Dataset entries:

>>>>

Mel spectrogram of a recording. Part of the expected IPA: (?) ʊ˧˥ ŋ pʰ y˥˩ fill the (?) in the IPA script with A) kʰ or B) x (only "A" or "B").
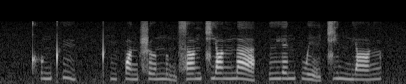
A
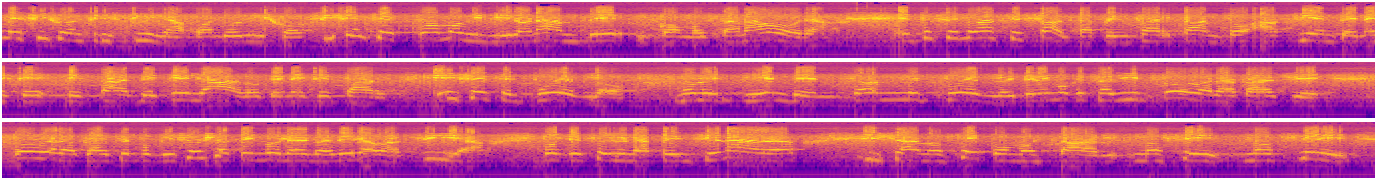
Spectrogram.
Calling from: Lanús, Buenos Aires Province, Argentina; de Lanús.

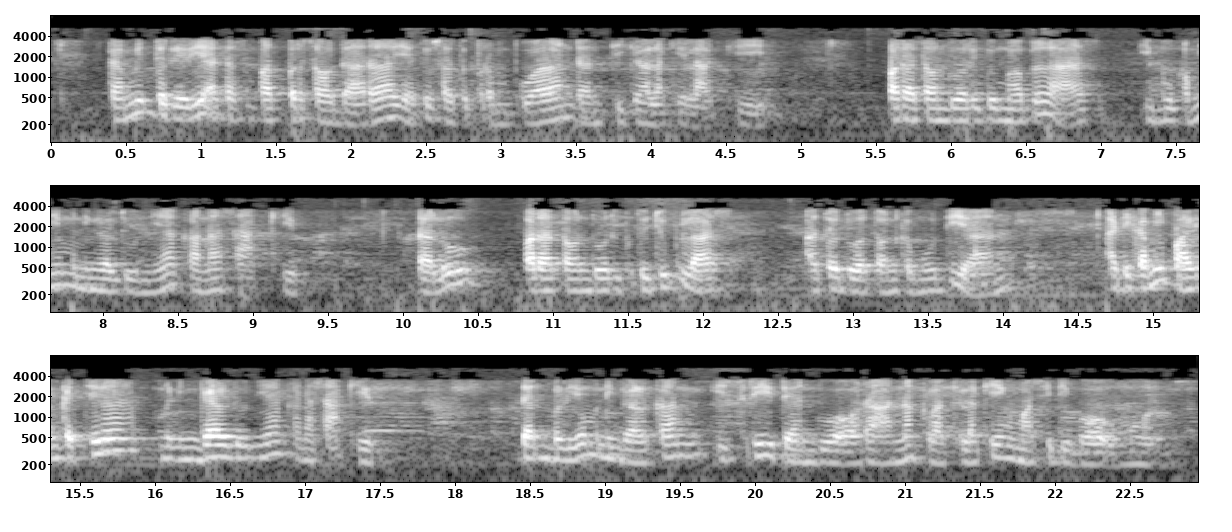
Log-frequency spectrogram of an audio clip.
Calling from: Depok, West Java, Indonesia; Dari Depok saya.

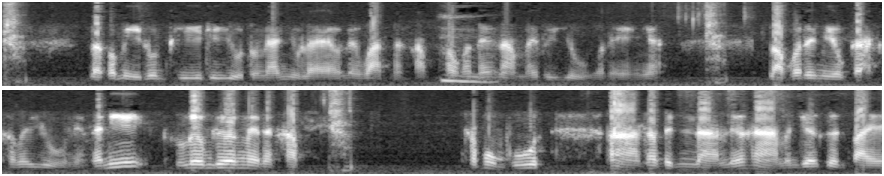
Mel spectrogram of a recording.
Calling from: Pattaya, Chonburi, Thailand; ผมโทรมาจากพัทยาซิตี้ครับ

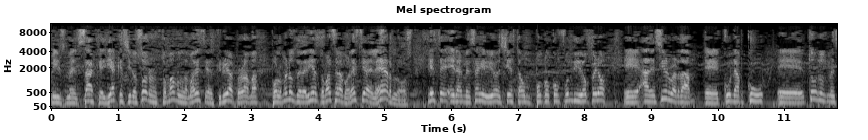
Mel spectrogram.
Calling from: Calchaquí, Santa Fe, Argentina; de Calchaquí, Argentina.

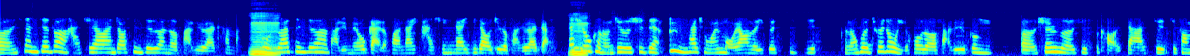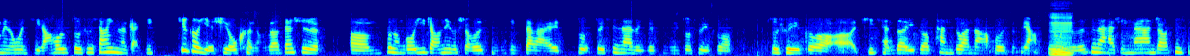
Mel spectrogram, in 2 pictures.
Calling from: Hong Kong; 对，我也是从香港打来的。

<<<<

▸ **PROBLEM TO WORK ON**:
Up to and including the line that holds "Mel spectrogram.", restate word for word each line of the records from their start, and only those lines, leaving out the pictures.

▸ **WRITTEN ANSWER**:
Mel spectrogram of a recording. Part of the expected IPA: (?) ʊ˧˥ ŋ pʰ y˥˩ fill the (?) in the IPA script with A) kʰ or B) x (only "A" or "B").
A
Spectrogram.
Calling from: Lanús, Buenos Aires Province, Argentina; de Lanús.

Log-frequency spectrogram of an audio clip.
Calling from: Depok, West Java, Indonesia; Dari Depok saya.

Mel spectrogram of a recording.
Calling from: Pattaya, Chonburi, Thailand; ผมโทรมาจากพัทยาซิตี้ครับ

Mel spectrogram.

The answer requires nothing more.